After decades of obsessive attention, the conflict between Israel and the Palestinians is fading from the attention of the international community. After years of failures, even the Obama administration is sending out signals that it has finally learned its lesson and more or less officially given up on pushing new peace talks for the moment. The European Union still pays lip service to the concept of trying to initiate negotiations, and the French have spoken of threats to join the many nations that officially recognize “Palestine” if their plans don’t work. But it’s not clear that even Paris thinks this will work. But for those would-be peace processers that have decided to ignore the last 20 years of failure, the Palestinian Authority issued a blunt warning yesterday. While on a visit to Japan, PA Foreign Minister Riyad al-Malki said the following at a press conference: “We will never go back and sit again in a direct Israeli-Palestinian negotiation.”
Never is a long a time and most times it is used it generally means something temporary. But, based on their track record, it sounds like al-Malki is probably right. The Palestinians don’t like direct talks for two reasons. One is that they want other parties at the table so as to have allies that would muscle the Israelis into making more concessions. But the real reason is about long-term strategy; not tactics. They have no intention of ever saying yes to anything the Israelis offer.
That’s not the spin the Palestinians or their foreign cheerleaders give for their reluctance to talk. They claim that the Israelis are unreasonable, won’t give them what they need, and wish only to go on occupying and oppressing the Palestinians. That’s the sort of thing most of the world is used to hearing from them and those that think Israel is the real obstacle to peace believe it. But the truth about the history of direct talks between the two parties is very different.
Even if we limit ourselves to just the past 22 years since Israel agreed to the Oslo Accords that placed the West Bank and Gaza under the rule of the PA, the history of the on-again, off-again negotiations reveals a very different story. That’s because every time the Palestinians sit down to talk with the Israelis, they are given pretty much all of what they claim to want. In 2000, 2001 and 2008, that meant Israeli offers of statehood and independence that would give the PA almost all of the West Bank, Gaza and a share of Jerusalem. But the Palestinians said “no” each and every time.

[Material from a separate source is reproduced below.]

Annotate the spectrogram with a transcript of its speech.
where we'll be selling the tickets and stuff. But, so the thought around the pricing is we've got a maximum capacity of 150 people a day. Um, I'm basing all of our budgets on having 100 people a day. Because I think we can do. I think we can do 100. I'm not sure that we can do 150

When talks were restarted under the auspices of the Obama administration, the so-called hard-line right-wing government of Benjamin Netanyahu accepted the same two-state solution formula and also offered almost all of the West Bank. They took a different stand on Jerusalem but were willing to keep talking. But there’s no longer any need to negotiate about Gaza since, following Ariel Sharon’s 2005 withdrawal and the bloody Hamas coup of 2007, the strip now operates as an independent Palestinian state in all but name. These are facts that are not often mentioned in stories about new peace talks, but they are nonetheless pertinent.

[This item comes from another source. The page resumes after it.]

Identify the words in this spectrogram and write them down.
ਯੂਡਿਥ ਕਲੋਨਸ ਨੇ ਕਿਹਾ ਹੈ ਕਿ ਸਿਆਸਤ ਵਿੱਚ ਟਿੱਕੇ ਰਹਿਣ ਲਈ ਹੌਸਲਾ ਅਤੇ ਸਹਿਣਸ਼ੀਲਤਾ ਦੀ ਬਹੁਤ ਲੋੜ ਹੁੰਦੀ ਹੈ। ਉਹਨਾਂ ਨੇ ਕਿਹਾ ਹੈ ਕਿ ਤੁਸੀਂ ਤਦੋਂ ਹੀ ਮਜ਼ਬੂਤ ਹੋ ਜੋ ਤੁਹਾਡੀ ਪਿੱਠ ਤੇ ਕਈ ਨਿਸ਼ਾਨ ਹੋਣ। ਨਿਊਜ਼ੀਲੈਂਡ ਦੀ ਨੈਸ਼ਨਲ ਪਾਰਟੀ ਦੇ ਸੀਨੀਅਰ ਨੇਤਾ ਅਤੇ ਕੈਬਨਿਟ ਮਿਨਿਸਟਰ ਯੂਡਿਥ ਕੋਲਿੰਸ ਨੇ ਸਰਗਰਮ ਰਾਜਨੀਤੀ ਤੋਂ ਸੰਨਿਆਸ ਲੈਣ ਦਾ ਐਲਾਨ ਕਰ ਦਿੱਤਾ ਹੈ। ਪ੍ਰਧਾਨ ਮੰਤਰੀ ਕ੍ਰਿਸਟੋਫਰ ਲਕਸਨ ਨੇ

While the PA has at times spoken of being willing to make peace but its leader Mahmoud Abbas has always made it clear that he will never recognize the legitimacy of a Jewish state no matter where its borders are drawn. Moreover, the PA is locked in a deadly competition with Hamas, which is more open about its true intentions. Hamas regards all of Israel as “occupied territory” that must be liberated. As studies have illustrated, that is more in line with the opinions of the overwhelming majority of Palestinians. Most Palestinians share Hamas’s belief that the Jews have no right to a single inch of the country and believe all acts of terror against Jews — even the most heinous crimes against helpless innocents — are praiseworthy. For over 100 years, Palestinian nationalism has been inextricably linked to conflict with the Jews and, until a critical mass of them adopts some other approach to identity, peace isn’t possible.

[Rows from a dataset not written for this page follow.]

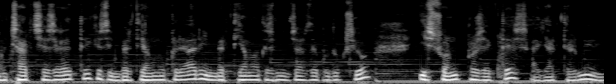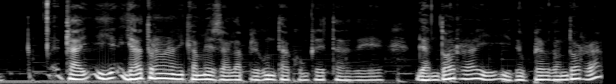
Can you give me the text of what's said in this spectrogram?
en xarxes elèctriques, invertir en nuclear, invertir en altres mitjans de producció i són projectes a llarg termini. Clar, i, i ara tornant una mica més a la pregunta concreta d'Andorra i, i del preu d'Andorra,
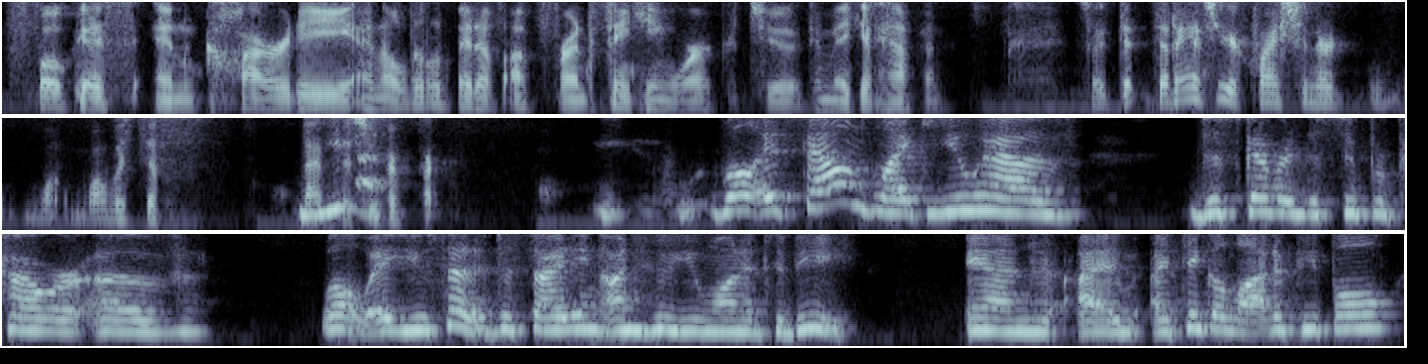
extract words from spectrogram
focus and clarity and a little bit of upfront thinking work to to make it happen. So, did, did I answer your question, or what, what was the? That's Yeah. the super. Well, it sounds like you have discovered the superpower of, well, you said it, deciding on who you wanted to be. And I, I think a lot of people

What this adds up to is a situation that puts Abbas and any potential successor (he is currently serving the 11th year of the four-year-term to which he was elected in 2005) in the same boat that his predecessor Arafat claimed to be in Camp David in 2000. Neither Arafat nor Abbas believed they could ever sell a peace deal to their people — let alone their Hamas foes — if it meant ending the century-long war against Zionism.
So while the Palestinians say they will “never” go back to negotiations because they believe they can’t get a good deal, their real reason is just the opposite. If, as happened in 2000, 2001 and 2008, they engage in talks, their greatest fear is getting a very good deal that will give them statehood and independence. Their goal is to avoid negotiating because getting to yes with Israel would actually mean peace. And that is something they cannot do until a sea change in their political culture happens. Though when most people say the word never, they mean something very different, in this case, the Palestinian never may very well mean never.